Part of the reason for me being selected for this role was because I am linked with the same soil and language as Duleep Singh because the character needs to speak both languages fluently. And till the age of 16, he was in India.

But the TV serials that have been made on Ranjit Singh have been made by non-Punjabis. And some of what I feel is the problem with these is that the ‘looks’ don’t appear regional. The fake beards and turban styles don’t seem authentic. If something is produced in Mumbai, that authenticity doesn’t come out. Therefore Punjabis aren’t always able to connect with these serials.

Like there were many Sikhs who were present at this screening and they felt a great authenticity in the depiction of the story because the characters were selected with great care. Many auditions were held for the various roles. So you actually feel like you are in the 19th century. We’ve had five screenings at different festivals and we got awards for acting, art, film and direction.


A scene from The Black Prince

5. How were you selected for the role?

I am basically a poet-composer-singer. We’ve done many shows in North America so I am relatively well-known in this community. Especially in Los Angeles and the Sikh community in California where I have very strong connections. They are wealthy people. Like in the mainstream, there was a film called November Man with Pearce Brosnan and the main producer was a Sikh guy. And many in this community were of the notion that Duleep Singh’s life was largely in the dark. People knew very little about him or they had inaccurate notions about him. They wanted to do something by which our history was revived. So that’s how this started and the same production house which produced 12 Years A Slave got on board. When the inital meetings happened, casting was discussed. And as they surveyed group members for suggestions of who to cast for this, someone suggested that I had a similar air and personality to play this role. So that’s how I got called and auditioned. I wasn’t an actor but the director believed that I could do it.


6. One hears of Sikh settlements in California since the 1800s. What’s Sikh history like there?

Sikhs have settled there since 1893. They are amongst the earlier Sikh settlers. They have their unique history. So accordingly, their businesses and communities are very strong.


7. So what did you think of the Sikh community there?

I felt that the Punjabis who live outside of India are more Punjabi than us. We in Punjab are more affected by western ideas whereas Sikhs here are more strongly Sikh and believe in the Guru Granth Sahib. Like yesterday, when we were at the screening, many of the audience members had very strong leanings towards Sikhism. So they just came to see if due justice was paid to the character.

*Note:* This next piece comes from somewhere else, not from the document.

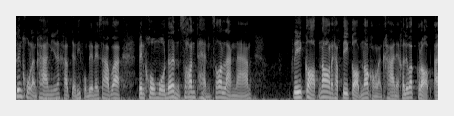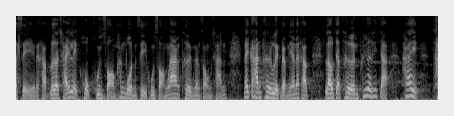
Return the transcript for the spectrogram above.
ซึ่งโครงหลังคานี้นะครับ อย่างที่ผมเรียนได้ทราบว่าเป็นโครงโมเดิร์นซ่อนแผ่นซ่อนรางน้ำตีกรอบนอกนะครับตีกรอบนอกของหลังคาเนี่ยเขาเรียกว่ากรอบอาเสนะครับเราจะใช้เหล็ก6คูณ2ข้างบน4คูณ2ล่างเทินกัน 2 ชั้น ในการเทินเหล็กแบบนี้นะครับ เราจะเทินเพื่อที่จะให้ท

8. How was the film received?

For Sikhs or Punjabis, it’s based on a global character in the British realm. So when the screening happened in Manchester, we got a very great response from the audience because they could relate with the story as it took place in England. We got the best film award there. At the London Film Festival, I got the award for best newcomer. We got best film in Houston and best art direction in San Diego. Shabana Azmi and Director Saahib (Kavi) also won awards. So I think we’re doing very well.


9. When will the film release in India?

We have one worldwide release and that’s July 21.


10. Will this be released in metros only or all over India?

It will be in the villages also because we dubbed in Hindi and Punjabi also. So it will be released in India in three languages. It’ll come out everywhere from New Zealand to New York much like how Hollywood films are released.


Watch the trailer here:


Read more interviews here.

Like it? share with friends